(…of February, and other more substantial spans of space)
M.snowe’s relationship to death has changed drastically throughout her relatively short life, as she imagines it has for most people who’ve at least seen a few decades go by. At first, it was feared–but now, m.snowe has no trouble saying that the act of dying (while she hopes it’s not painful) doesn’t really keep her up at night. Yes, this might change again in the future given any number of circumstances, but not now, and on the whole m.snowe feels that’s a pretty good way to be. But what does scare m.snowe, or at least cause an almost undue sense of dread and pain, is the fear of dealing with dead things.
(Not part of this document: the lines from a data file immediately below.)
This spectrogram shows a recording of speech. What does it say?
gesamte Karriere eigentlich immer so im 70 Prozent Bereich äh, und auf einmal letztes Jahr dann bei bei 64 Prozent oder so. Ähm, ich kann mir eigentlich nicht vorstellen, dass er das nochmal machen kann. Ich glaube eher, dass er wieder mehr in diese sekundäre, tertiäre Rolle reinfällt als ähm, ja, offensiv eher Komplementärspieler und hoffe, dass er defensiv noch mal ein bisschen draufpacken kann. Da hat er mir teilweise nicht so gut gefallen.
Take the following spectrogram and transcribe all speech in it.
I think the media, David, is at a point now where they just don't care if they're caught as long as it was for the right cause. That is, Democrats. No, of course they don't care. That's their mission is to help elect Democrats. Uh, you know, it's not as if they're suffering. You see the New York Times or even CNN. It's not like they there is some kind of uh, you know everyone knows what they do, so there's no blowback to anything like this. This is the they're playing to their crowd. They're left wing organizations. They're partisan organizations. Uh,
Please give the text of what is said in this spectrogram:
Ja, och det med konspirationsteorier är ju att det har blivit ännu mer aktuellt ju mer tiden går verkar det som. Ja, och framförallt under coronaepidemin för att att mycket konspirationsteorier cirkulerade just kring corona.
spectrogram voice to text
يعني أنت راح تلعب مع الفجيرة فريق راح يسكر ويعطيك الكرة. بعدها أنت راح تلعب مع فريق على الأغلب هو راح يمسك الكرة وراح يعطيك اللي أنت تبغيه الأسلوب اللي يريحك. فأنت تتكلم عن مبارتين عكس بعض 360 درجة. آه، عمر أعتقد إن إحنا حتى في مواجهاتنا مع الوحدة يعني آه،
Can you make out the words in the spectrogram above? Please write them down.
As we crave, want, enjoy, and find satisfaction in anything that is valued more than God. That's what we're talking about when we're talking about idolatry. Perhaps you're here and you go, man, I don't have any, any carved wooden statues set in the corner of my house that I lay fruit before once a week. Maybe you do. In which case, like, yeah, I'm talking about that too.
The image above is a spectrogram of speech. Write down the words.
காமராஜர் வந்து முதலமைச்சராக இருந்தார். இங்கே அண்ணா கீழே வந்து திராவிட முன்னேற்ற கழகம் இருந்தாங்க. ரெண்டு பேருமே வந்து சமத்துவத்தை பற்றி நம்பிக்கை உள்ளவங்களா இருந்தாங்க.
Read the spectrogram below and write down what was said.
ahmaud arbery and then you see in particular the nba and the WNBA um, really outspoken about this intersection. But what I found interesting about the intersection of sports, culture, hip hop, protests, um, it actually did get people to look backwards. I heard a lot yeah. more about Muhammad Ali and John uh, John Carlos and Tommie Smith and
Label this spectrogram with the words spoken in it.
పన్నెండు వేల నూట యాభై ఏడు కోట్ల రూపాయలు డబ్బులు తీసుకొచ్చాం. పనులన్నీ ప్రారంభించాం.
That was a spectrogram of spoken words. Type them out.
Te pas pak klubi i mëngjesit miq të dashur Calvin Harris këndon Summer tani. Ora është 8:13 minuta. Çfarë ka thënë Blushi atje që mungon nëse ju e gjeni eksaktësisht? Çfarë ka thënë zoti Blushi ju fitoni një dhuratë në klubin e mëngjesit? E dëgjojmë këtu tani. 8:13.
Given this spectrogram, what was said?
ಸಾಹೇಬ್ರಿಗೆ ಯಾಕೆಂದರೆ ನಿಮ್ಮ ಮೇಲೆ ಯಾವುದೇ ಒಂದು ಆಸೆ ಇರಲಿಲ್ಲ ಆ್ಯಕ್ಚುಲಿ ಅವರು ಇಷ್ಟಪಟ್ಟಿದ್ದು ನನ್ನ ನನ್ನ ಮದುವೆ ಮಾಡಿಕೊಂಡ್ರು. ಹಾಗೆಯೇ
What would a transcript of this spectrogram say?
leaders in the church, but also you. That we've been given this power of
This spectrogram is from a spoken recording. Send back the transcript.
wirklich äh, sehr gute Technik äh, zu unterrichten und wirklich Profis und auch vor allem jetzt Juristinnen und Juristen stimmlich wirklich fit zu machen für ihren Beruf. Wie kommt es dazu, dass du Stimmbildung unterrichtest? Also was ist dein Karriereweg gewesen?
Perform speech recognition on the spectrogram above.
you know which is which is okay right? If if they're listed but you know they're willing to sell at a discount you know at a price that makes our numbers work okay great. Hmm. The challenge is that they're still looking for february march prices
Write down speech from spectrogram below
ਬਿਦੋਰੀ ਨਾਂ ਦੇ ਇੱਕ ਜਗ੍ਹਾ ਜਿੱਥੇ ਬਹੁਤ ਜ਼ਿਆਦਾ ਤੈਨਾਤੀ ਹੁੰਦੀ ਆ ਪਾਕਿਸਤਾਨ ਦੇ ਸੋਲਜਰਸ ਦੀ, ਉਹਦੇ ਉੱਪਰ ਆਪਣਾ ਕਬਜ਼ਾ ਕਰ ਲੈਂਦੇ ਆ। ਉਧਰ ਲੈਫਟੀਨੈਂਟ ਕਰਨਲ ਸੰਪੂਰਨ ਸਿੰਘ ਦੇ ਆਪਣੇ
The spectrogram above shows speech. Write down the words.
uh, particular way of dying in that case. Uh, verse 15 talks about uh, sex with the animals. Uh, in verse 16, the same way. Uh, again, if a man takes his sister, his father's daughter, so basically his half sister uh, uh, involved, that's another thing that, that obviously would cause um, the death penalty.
The idea of death is such a personal notion, yet at the same time it is completely universal–but many seem to forget that every death, every fluctual, dialectical change represents a divergence, a stoppage of what we knew: a void. And sometimes, no matter what type of packing we use to repackage that void, it’s a loss nonetheless. M.snowe approaches these voids with much more trepidation than the possibility of her own.
Perhaps the scariest type of death during life is the loss of others. To clarify, M.snowe doesn’t mean others literal, physical death (although those aren’t exactly fun either)–but the deaths that come with lost interaction, irrevocable differences, failed reliance of trust, anything that causes those despairing driftings away on an untamed sea of reasons. From personal experience in the last two months, m.snowe has suffered (along with many of those involved) the emotional deaths of coworkers, friends, more than friends, you name it. Taking the situations for what they were, m.snowe tried to tell herself she was behaving or feeling irrationally despaired. But taken in view of mourning the deaths of so many familiar people and situations that filled her life with joy, she knows that questioning the strength of the blow was an interior mistake. Because when someone you love dies physically, there is an ultimate pain that you can’t escape. But the finality, the “closure” (m.snowe hates, hates, hates that word) is tangible–despite what Joan Didion would like you to believe or not–magical thinking has no place in this physical world of solids and scientific decay. The only half-lives available have to do with archeology and carbon-dating. But, when you lose a friend, a coworker, a romantic interest, etc., to a change in circumstance, a new revelation, or outright rejection–they do not die so clean-cut and definitively. There is no altar to turn to, no place to arrange your intellectual bouquet of flowers. In fact, magical thinking becomes your simultaneous ally and worst enemy–you craft impossible dreams because the physical lives of these other people are still indeed in full operation–only now, without you and vice-versa. Perhaps this is a mostly American phenomena, but the abilities of our population for wishful thinking are completely overstretched–no one needs to go farther than the movies to realize we’ve got our heads spinning with merry-go-round dreams, brass rings, and carnival grand prizes that revolve around impossible redemption. And all these things, these thoughts and notions of reinvigorated possibilities, visiting m.snowe from the reaches of her own imagined river Styx–they scare her more than mortality.